While Tuthilltown may no longer be local owned, the distillery can still count on Erenzo's involvement.

"Ralph will still be very much involved in the business on a day to day basis collaborating and experimenting with our team of distillery experts and master blenders," Hunt said.

With a history dating back to 1887, William Grant & Sons is perhaps best known for its single malt Glenfiddich, The Balvenie single malt and Grant’s Scotch whisky.

http://www.poughkeepsiejournal.com/story/entertainment/dining/2017/04/18/tuthilltown-spirits-gardiner-bought-by-scottish-distiller/100607368/


Monday, April 10, 2017

Waltz Vineyards Continues to Lead Quality Wine in Pennsylvania and East Coast



I first fell in love with Waltz Vineyards when I had their Cherry wood Merlot back about three or four Eastern Wineries Exposition. I’ve been following them ever since. But I haven’t had a chance to try their other wines until they hosted the East Coast wine tasting coordinated by Paul Vigna. Luckily for all of us, Jan and Kim Waltz volunteered to host the historic event.  Two Waltz wines were featured.
In my opinion, Waltz is one of he leaders in wine in Pennsylvania as well as on the east coast. They are an excellent producer!!!

 

The winery is a beautiful place, filled with color and light, and beautifully appointed. Hard to find a prettier winery set in the country that does quality wine such as this.

 


The first was the Waltz Chardonnay Reserve 2013.  This is a straight up wine. De-stemmed, sat on the skins two days, and pressed. A simple wine, in a world of funky techniques made for 95. 96.and 76 Chardonnay clones grown with traditional VSP trellising. The run is aged in older French oak, except for one barrel which is new oak.  I like all of this because this is a truly honest wine. No tricks or funky things. Shows what solid growers can do.

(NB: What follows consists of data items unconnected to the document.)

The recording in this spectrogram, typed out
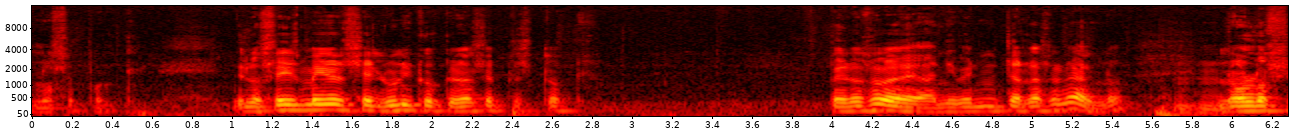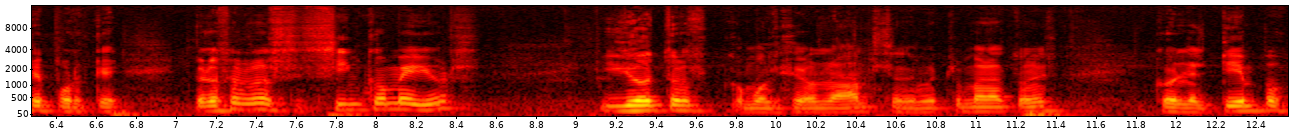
no sé por qué. De los seis mayores, el único que no acepta es Tokio. Pero eso a nivel internacional, ¿no? No lo sé por qué. Pero son los cinco majors y otros, como dijeron a Amsterdam de otros maratones, con el tiempo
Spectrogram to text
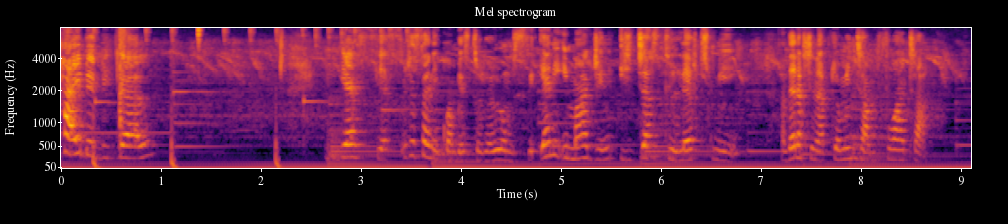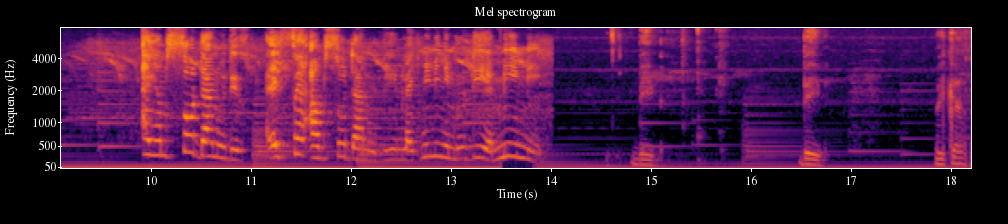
Hi baby girl. Yes yes. Sasa nikwambia story ya yani imagine he just left me. And then after mi nitamfuata. I am so done with this. I say i'm so done with him. Like mimi nimrudie mimi. Babe. Babe. Wake up.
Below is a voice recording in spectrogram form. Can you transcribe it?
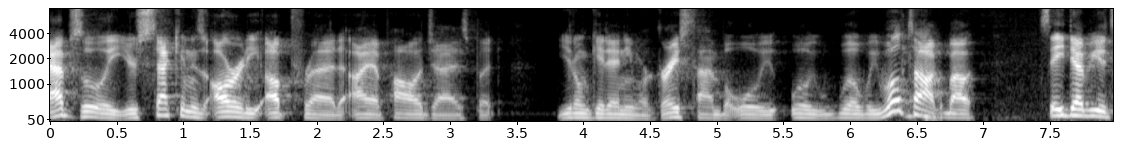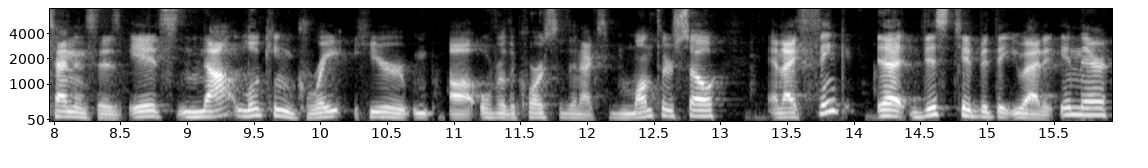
Absolutely. Your second is already up, Fred. I apologize, but you don't get any more grace time. But what we will we'll, we will talk about is AW attendances. It's not looking great here uh, over the course of the next month or so. And I think that this tidbit that you added in there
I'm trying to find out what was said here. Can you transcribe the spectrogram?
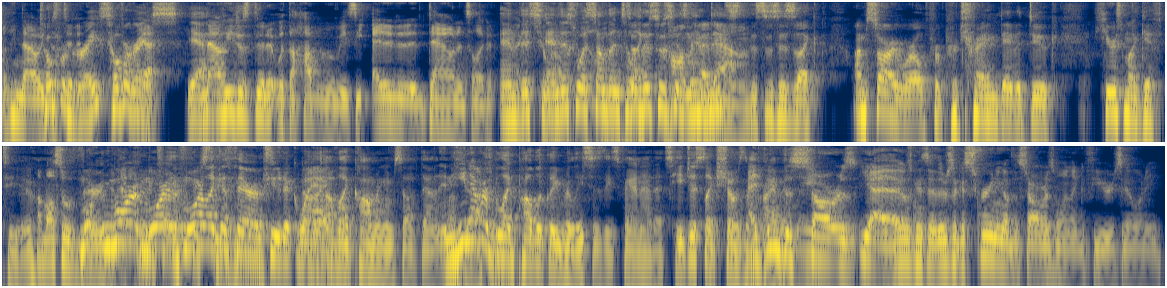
And he- now he just Topher did Grace. Topher Grace, Yes. yeah. Now he just did it with the Hobbit movies. He edited it down into like a and like this two-hour and this was film. something to so like this was calm him penance? down. This was his like. I'm sorry, world, for portraying David Duke. Here's my gift to you. I'm also more very good more at editing. more, more like a these movies. therapeutic way I- of like calming himself down. And he never like publicly releases these fan edits. He just like shows them I think the Star Wars. Yeah, I was gonna say there's like a screening of the Star Wars one like a few years ago when he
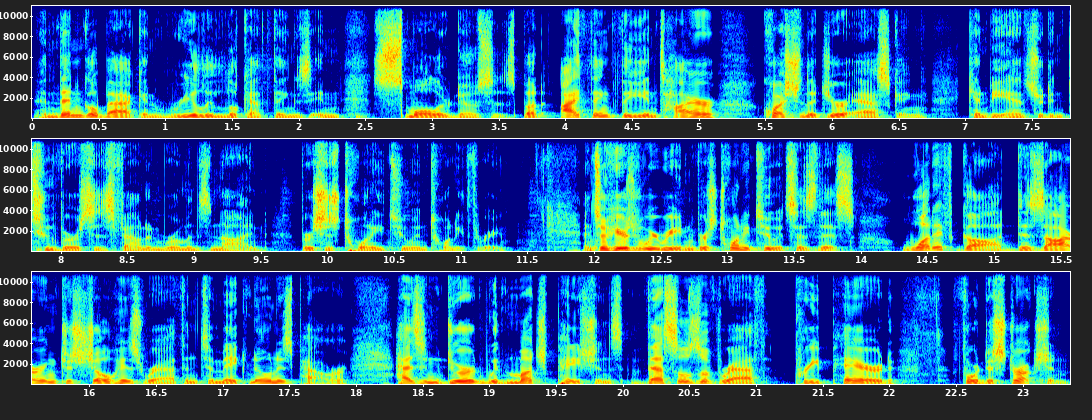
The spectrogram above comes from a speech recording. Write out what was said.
and then go back and really look at things in smaller doses. But I think the entire question that you're asking can be answered in two verses found in Romans 9, verses 22 and 23. And so here's what we read in verse 22 it says this What if God, desiring to show his wrath and to make known his power, has endured with much patience vessels of wrath prepared for destruction?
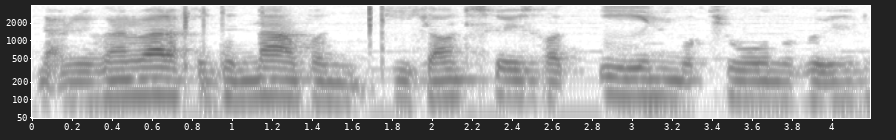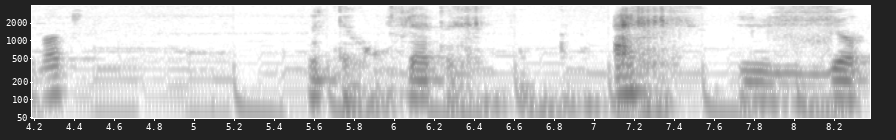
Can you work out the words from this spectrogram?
Nou, nu gaan we wel even de naam van gigantisch reuzenrad 1 wordt gewoon reuzenrad. Met de hoofdletter R. Zo.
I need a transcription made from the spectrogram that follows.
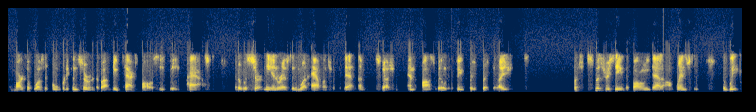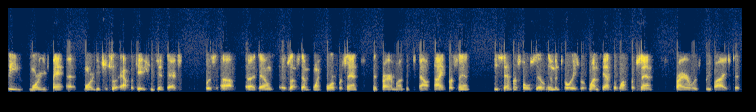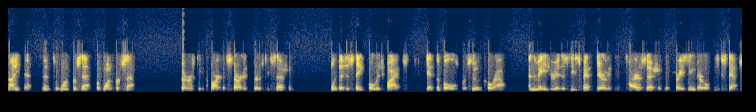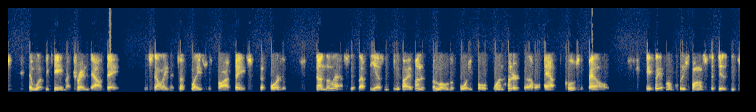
the market wasn't overly concerned about new tax policies being passed, but it was certainly interested in what happens with the debt limit discussion and the possibility of increased regulations. Received the following data on Wednesday. The weekly mortgage bank, uh, mortgage applications index was up, uh, down, was up 7.4 percent. The prior month it was down 9 percent. December's wholesale inventories were one tenth of one percent. Prior was revised to nine tenths to one percent for one percent. Thursday, the market started Thursday session with a distinct bullish bias. Yet the bulls were soon corralled, and the major indices spent nearly the entire session retracing their opening steps in what became a trend down day. The selling that took place was broad-based, but orderly. Nonetheless, it left the S&P 500 below the 44,100 level at the closing bell. A favorable response to Disney's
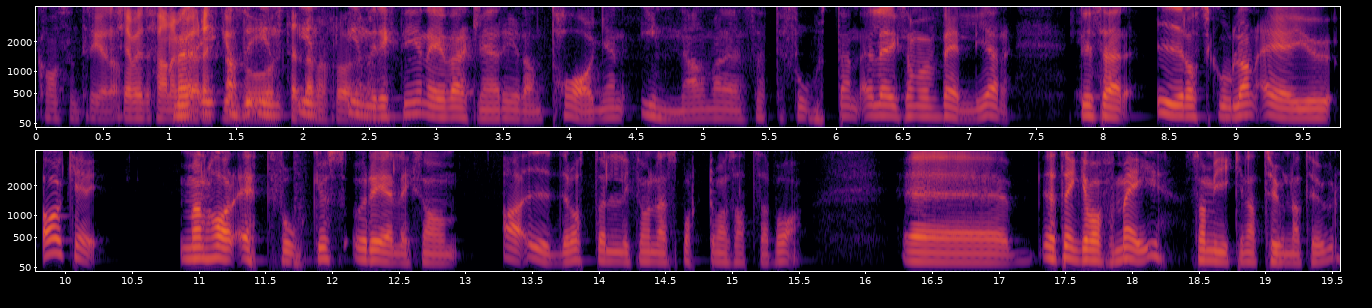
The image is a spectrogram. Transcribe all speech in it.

The first thing that hits you is a big pear and baked aple that come across instantly. A light tropical note is over powered by a big lemon, citrus presence. Then there’s oak, with hints of toast and vanilla that leads into a lemon custard nose. The palate follows through almost exactly but with that lovely lemon custard after taste. Amazing. The nice part of this was that the oak was very nicely integrated, present, a nice compliment, but not over powering. The fruit was very pretty and fresh. They made 150 cases, and though it’s in a few restaurants,it’s mostly sold through the case club members and the tasting room. Fantastic.


The second wine came near the end of the tasting, mostly because of how big it was. The Waltz Vineyards Cabernet Sauvignon 2013 comes from the 20-year old Crow Woods Vineyard. Made from 169 and 337 Cabernet Sauvignon clones, that were green thinned in August, and harvested in Mid-October. There was some leaf pulling on these vines which are lined up more or less North-South. The leaves were pulled more heavily on the eastern side of the vines, where they get the good morning sun. The wine was made in three different lots.



This wine is 80% Cabernet Sauvignon and 20% Merlot, and aged in oak, and then bottle aged the wine for one year. This was a big, dark, jammy wine. Cassis and blackberry jam. Mocha and cocoa, as well as hints of toast and vanilla. And nice, big tannins. A big, layered, complex red wine, very well balanced. If I didn’t tell you, it almost comes across as California, it’s so big! A wonderful wine.

But it's not just these. It's the entire line up. I've had a number of their bottles. The wine is good all the way down the line.Quality. Well done.

 


Compliments to Jan and Kim!